I used to really like Jon Acuff. I stumbled across his Stuff Christians Like blog a few years ago during a season of my life when I was feeling pretty lost spiritually, and Acuff struck me as something of a kindred spirit. He was a Christian like me, but he was still able to step back and realize the ridiculousness in a lot of the things we do. In short, he seemed like a fairly regular dude.
Then things began to change. Acuff wrote a book with the same name as the blog, and his posts began to shrink in length. It became difficult to separate Stuff Christians Like the blog from Stuff Christians Like the book advertisement. Even worse, Acuff began to write more and more about “haters,” which I eventually realized were people who didn’t see things the way he did. All of that paled in comparison, though, to the changes that came once Acuff got a job with Dave Ramsey’s organization. He suddenly went from a relatable everyman to some kind of motivational guru, writing books about fulfilling your dreams and converting his blog to follow suit.
I pretty much stopped following Acuff altogether, so I nearly managed to miss the news that he had somewhat abruptly resigned from his dream job with Ramsey in late September.
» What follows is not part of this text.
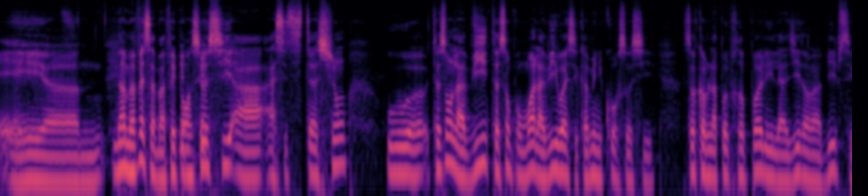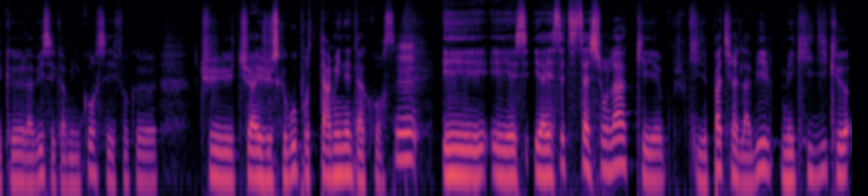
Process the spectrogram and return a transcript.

Of course, the supreme irony of the situation is that Acuff had written a book (still advertised on Ramsey’s website) titled Quitter, which is all about pursuing your dream job. No one seems to really know why Acuff did this, and the only response issued from Ramsey’s camp was one of surprise. The Stuff Christians Like blog seems to have disappeared for the moment, although Acuff continues to tweet like a madman about, well, basically nothing of much substance and has a new blog at acuff.me.
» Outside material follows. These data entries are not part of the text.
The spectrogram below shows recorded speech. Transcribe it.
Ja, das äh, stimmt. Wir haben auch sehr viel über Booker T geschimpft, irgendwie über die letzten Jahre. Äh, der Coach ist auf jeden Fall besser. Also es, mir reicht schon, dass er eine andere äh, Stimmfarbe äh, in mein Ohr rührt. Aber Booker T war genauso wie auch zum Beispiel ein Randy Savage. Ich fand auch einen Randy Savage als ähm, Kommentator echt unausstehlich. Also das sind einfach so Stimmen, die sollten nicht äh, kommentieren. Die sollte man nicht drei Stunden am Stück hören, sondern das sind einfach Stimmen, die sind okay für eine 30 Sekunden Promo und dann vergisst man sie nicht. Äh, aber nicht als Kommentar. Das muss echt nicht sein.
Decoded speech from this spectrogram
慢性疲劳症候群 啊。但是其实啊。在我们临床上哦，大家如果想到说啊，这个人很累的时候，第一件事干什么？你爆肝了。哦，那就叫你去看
It’s a difficult tightrope to walk when you set out to help others by setting yourself up as an authority on something. Whatever his reasons for quitting may have been, Acuff couldn’t have been ignorant of (and I hate to repeat the word) the irony of his actions. The guy who was telling everyone else how to get their dream job just quit his. This is like catching Richard Simmons loading up plates and chowing down at the local Ryan’s Steakhouse. The reality doesn’t seem to match the ideology. It was a reality Acuff set up, though.
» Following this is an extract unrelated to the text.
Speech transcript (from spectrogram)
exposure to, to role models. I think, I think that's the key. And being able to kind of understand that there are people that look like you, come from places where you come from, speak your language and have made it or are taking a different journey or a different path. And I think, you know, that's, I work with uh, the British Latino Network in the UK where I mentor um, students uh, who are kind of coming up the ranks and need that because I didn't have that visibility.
I’ve written a few posts on here about depression, and I received a lot of response from those. So much so that I considered just turning this into “the depression blog,” where that’s all that was discussed. I didn’t want to just go online and complain, though, so I found myself trying to drop in little encouraging tidbits here and there. People seemed to like it. Forget the blog; I was beginning to feel like “the depression guy,” someone who could become something of an inspirational voice for others.
And then my plan sort of went sideways. I had a couple of weeks where I didn’t feel particularly inspiring. Some of the bright and happy nuggets I had thrown out earlier didn’t seem to be working quite as well, to the point where I wondered if I had actually meant some of them. Maybe becoming “the depression guy” wasn’t such a good idea after all. Maybe being plain old, ordinary me would be a better idea.
The book of James in the Bible wisely advises, “Not many of you should become teachers … for you know that we who teach will be judged with greater strictness.” I don’t know what happened with Jon Acuff, but my suspicion is that maybe his dream job turned out to not be his dream job. Since he had already built his persona on achieving the dream, though, his backing out became nearly as awkward as his entry in. It has become my realization that setting yourself up as “the anything guy” bears a huge burden, because you’ve got to be that guy all the time. You’re not allowed to have doubts, bad days, or changes of heart; you have to be perfect.
So, in effect, I’m quitting on the dream of becoming the next great voice for those suffering from depression. Most days, I don’t know any more than you do. I may have a helpful bit of advice to toss out every now and then, but by and large I’m just going to be me. I am not perfect, but everyone with a mega-successful blog or talk show isn’t either. We’re all going to quit on something someday. Question is, will we have left ourselves enough room to do it?